In 2013, we will be authoring a number of guidelines and best practices based on MUIDs and privacy, video standards, as well as additional work with apps, mobile analytics and commerce.
MMD: What are the MMA's priorities for the next year? What would you like it to have accomplished by this time in 2013?
Stuart: 2013 is the year we revolutionize mobile marketing. We will be tackling a number of industry challenges with the SMoX.me study as well as applying our positioning not only as language for MMA members to adopt but also for the industry to use as a battle cry to increase their investment and education on mobile marketing.
However, I hope that 2013 is not classified as another "Year of Mobile" because I think we have moved past defining the turning point for mobile marketing. We are in the "Age of Mobile" as mobile devices continue to alter our society, completely revamp how we interact not only as brand to consumer but person to person, and provide a new canvas for creative campaigns.

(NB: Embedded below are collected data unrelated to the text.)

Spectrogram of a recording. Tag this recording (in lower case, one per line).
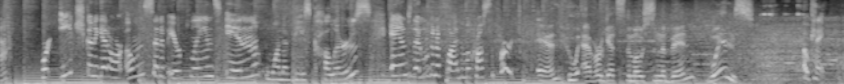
speech
music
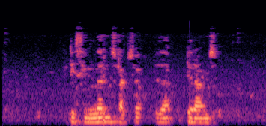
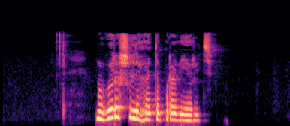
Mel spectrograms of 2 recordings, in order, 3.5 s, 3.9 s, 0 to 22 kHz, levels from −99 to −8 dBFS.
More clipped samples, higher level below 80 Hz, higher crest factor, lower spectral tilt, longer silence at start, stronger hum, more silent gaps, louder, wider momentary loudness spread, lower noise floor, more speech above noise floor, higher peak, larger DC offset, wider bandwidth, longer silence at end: neither; about the same, -66 dBFS vs -62 dBFS; about the same, 20 dB vs 18 dB; about the same, -5.5 dB/octave vs -5.5 dB/octave; second, 0.95 s vs 1.3 s; neither; neither; second, -28 LUFS vs -16 LUFS; second, 9 LU vs 16 LU; second, -58 dBFS vs -84 dBFS; second, 31 dB vs 68 dB; second, -10 dBFS vs -2 dBFS; neither; first, 9 kHz vs 7.8 kHz; second, 0.6 s vs 1.05 s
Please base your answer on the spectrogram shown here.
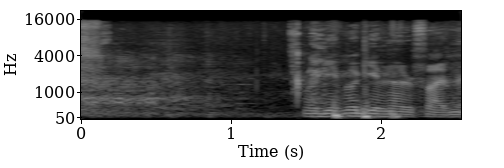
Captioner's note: laughing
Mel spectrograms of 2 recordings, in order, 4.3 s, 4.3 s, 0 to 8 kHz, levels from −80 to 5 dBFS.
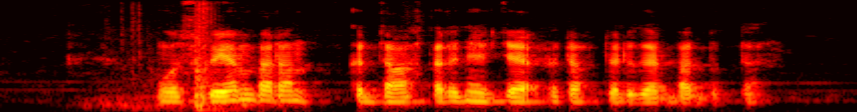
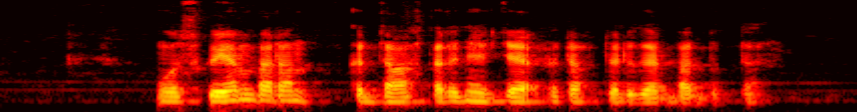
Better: second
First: background sound (Drawer open or close / Wood); 13 dB below the speech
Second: none

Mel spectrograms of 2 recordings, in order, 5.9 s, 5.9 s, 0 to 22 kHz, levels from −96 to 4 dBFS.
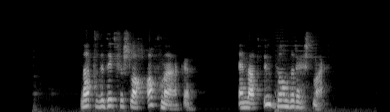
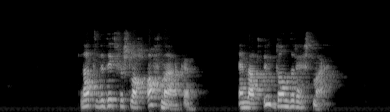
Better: second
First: noise reduction (neural mask model DeepFilterNet 3)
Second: none

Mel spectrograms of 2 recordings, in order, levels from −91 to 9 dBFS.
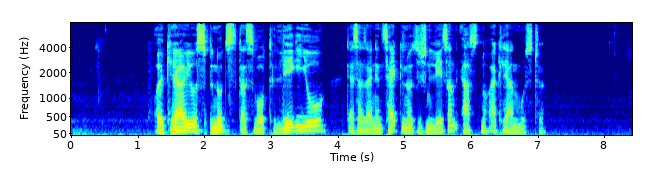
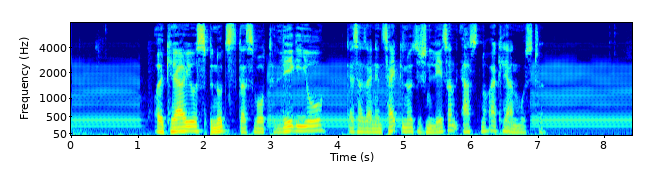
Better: first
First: none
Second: background sound (Wind instrument, woodwind instrument); 20 dB below the speech

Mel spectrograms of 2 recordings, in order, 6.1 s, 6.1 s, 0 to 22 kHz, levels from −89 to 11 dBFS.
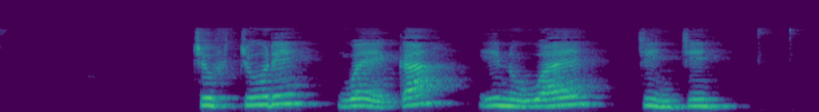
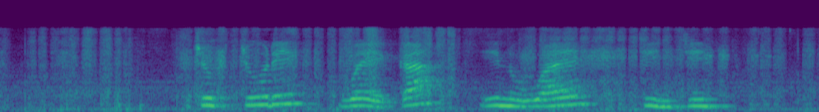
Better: first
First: none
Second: background sound (Writing); 13 dB below the speech

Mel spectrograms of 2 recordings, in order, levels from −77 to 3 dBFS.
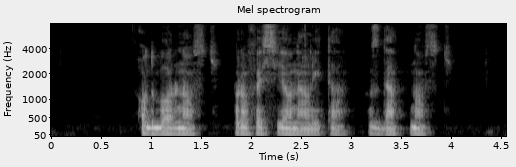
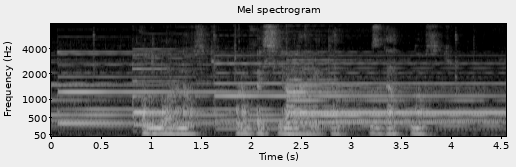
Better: first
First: none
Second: background sound (Tick-tock); 3 dB above the speech // room echo; dies away in 0.3 s

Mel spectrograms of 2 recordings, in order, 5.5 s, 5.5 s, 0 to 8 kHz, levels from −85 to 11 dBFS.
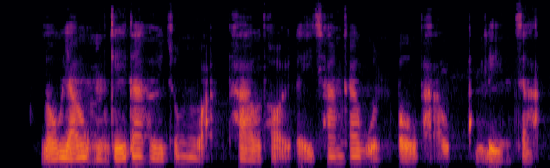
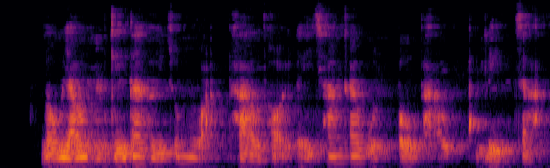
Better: first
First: none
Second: room echo; dies away in 0.4 s

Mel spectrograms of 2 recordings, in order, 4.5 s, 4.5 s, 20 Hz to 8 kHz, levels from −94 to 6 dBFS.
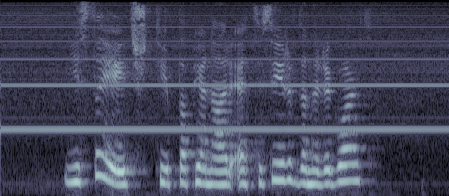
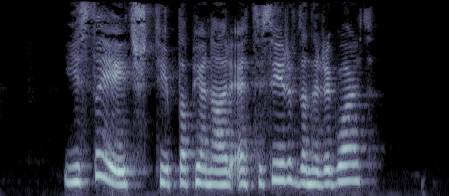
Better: second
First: background sound (Drill); 12 dB below the speech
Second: none

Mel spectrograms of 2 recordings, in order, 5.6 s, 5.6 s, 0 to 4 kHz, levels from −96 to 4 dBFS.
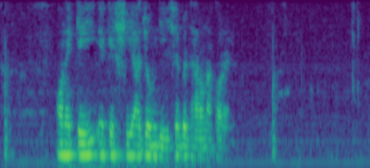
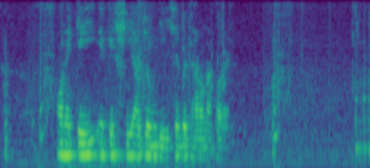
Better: first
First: none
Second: background sound (Ocean); 17 dB below the speech

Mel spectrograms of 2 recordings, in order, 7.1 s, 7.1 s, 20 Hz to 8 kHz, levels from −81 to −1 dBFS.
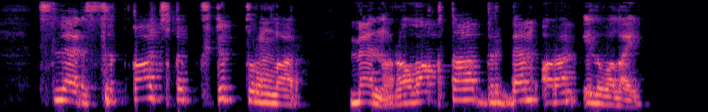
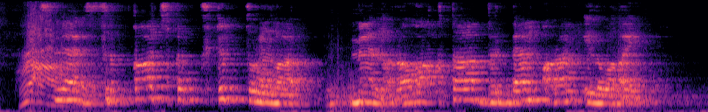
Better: first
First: none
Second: noise reduction (neural separator model SepFormer DNS4)

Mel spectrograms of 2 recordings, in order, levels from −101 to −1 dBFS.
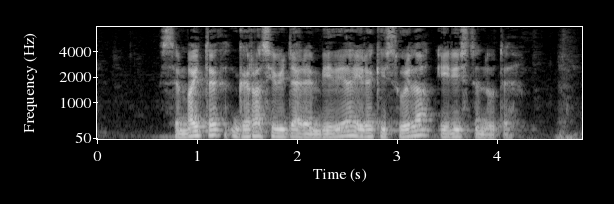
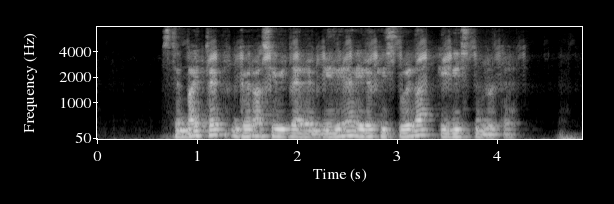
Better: first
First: none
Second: noise reduction (neural mask model DeepFilterNet 3)

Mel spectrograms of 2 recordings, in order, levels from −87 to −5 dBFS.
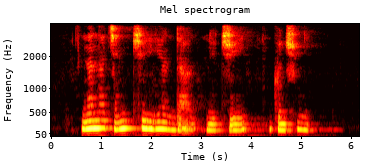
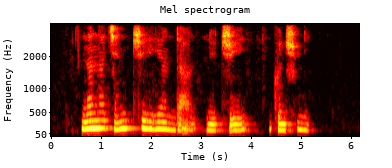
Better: second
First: room echo; dies away in 0.6 s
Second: none

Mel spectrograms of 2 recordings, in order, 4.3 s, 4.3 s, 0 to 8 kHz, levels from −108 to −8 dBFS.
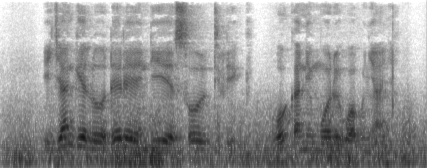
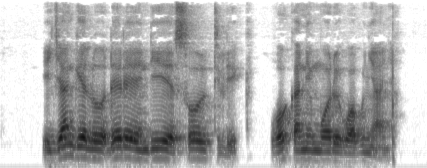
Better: second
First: background sound (Thunder); 4 dB below the speech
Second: none

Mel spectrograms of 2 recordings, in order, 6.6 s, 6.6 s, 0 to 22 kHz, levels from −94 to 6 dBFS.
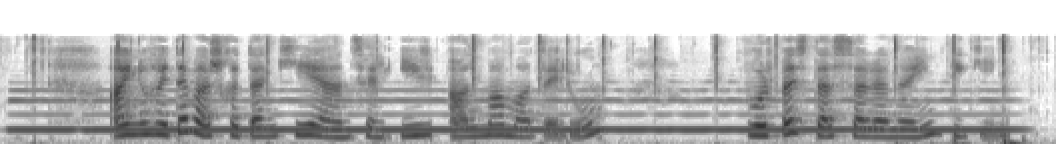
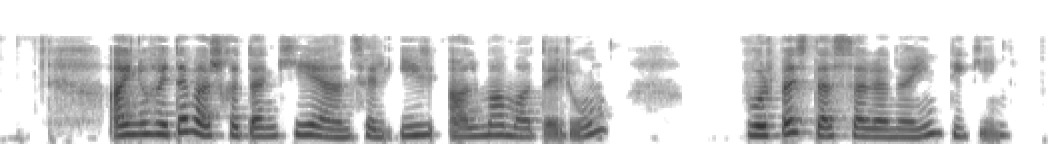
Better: second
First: background sound (Wind instrument, woodwind instrument + Scissors); 4 dB below the speech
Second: none

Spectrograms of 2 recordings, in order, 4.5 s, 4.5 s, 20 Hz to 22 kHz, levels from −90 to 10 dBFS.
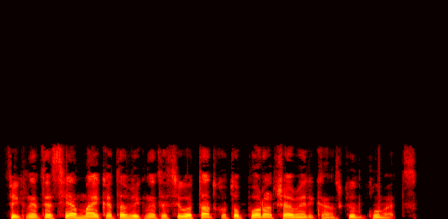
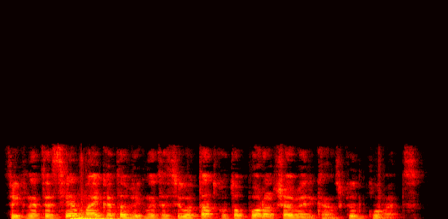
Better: first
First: none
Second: background sound (Boom); 1 dB above the speech // room echo; dies away in 0.2 s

My "resolution," if you will, for mobile marketing in 2013 is to reduce industry friction and confusion by providing direction, best practices and informative papers that educate the industry on the evolution of mobile as a viable marketing tool. We have a number of research studies, whitepapers and standards coming out in the first few months of 2013, setting the tone for the MMA throughout the year. The only way mobile marketing will progress is if brands are ready, educated and prepared, to tackle a dynamic mobile vision. And that is the responsibility of the MMA -- we are the leading global trade association for mobile and it is up to us to provide direction for our 700+ global members and the industry at large.